(DATA RECORDS)
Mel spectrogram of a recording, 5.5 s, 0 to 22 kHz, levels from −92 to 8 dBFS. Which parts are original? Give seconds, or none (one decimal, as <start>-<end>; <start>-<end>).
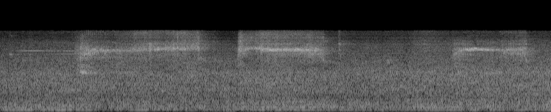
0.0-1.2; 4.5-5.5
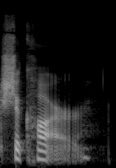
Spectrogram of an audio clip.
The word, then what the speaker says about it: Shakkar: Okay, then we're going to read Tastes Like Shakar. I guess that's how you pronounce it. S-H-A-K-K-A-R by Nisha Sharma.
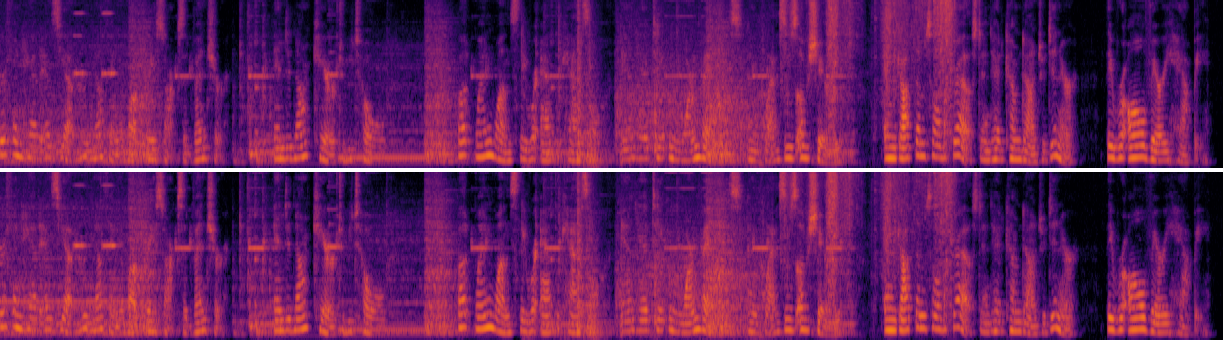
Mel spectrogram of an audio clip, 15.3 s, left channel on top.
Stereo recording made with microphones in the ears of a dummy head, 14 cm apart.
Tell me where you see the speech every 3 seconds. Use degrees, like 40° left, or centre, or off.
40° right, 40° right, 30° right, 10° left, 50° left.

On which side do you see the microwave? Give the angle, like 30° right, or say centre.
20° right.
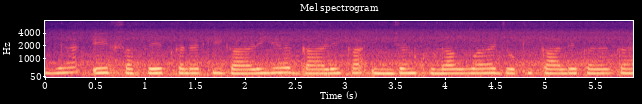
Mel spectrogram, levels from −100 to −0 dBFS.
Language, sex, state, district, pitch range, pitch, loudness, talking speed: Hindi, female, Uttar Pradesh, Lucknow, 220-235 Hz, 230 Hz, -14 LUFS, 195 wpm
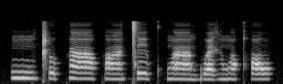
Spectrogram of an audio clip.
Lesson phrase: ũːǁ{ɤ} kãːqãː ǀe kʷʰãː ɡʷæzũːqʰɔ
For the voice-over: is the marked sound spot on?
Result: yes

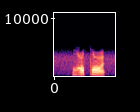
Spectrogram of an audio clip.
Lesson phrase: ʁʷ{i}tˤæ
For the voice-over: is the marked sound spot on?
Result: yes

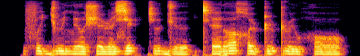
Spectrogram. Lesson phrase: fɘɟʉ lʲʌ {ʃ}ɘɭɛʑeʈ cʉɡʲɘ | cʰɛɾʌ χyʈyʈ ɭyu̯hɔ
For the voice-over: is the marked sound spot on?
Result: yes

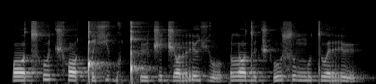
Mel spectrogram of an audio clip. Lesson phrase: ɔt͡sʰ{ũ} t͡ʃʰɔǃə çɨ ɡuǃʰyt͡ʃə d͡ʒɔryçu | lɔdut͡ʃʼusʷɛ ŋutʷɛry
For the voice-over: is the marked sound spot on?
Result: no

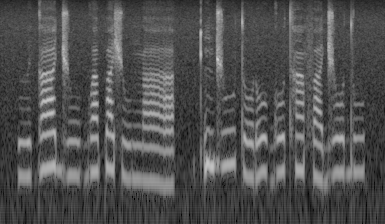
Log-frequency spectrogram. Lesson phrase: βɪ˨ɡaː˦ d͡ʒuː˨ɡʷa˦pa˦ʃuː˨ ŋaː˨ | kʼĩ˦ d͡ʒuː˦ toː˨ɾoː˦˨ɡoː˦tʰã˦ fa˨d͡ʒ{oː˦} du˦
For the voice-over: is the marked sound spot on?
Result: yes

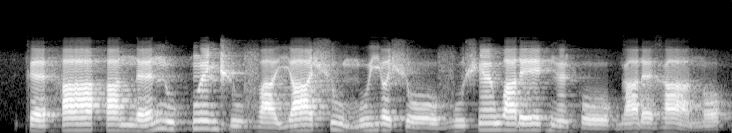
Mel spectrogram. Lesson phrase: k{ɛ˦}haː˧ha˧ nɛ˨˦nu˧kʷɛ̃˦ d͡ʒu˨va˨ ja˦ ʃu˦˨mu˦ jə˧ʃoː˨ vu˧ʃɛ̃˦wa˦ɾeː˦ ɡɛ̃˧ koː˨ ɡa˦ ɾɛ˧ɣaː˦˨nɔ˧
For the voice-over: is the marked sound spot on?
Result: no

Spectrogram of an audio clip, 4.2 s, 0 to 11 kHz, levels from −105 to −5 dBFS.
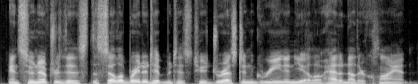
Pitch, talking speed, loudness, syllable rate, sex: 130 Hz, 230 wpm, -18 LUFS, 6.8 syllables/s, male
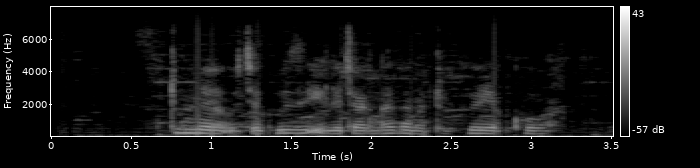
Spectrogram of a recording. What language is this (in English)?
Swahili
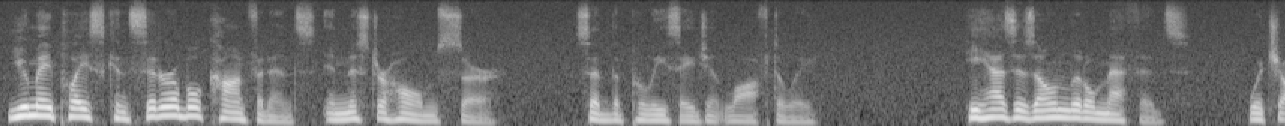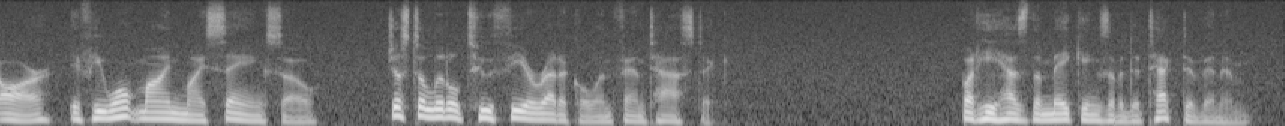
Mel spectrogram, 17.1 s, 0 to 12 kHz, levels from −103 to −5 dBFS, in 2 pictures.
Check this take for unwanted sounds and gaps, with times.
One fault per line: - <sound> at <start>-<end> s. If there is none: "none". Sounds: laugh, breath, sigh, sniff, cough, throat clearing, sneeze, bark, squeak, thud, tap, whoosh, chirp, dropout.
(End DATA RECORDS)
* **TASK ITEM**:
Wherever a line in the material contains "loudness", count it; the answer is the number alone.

* **TASK SOLUTION**:
2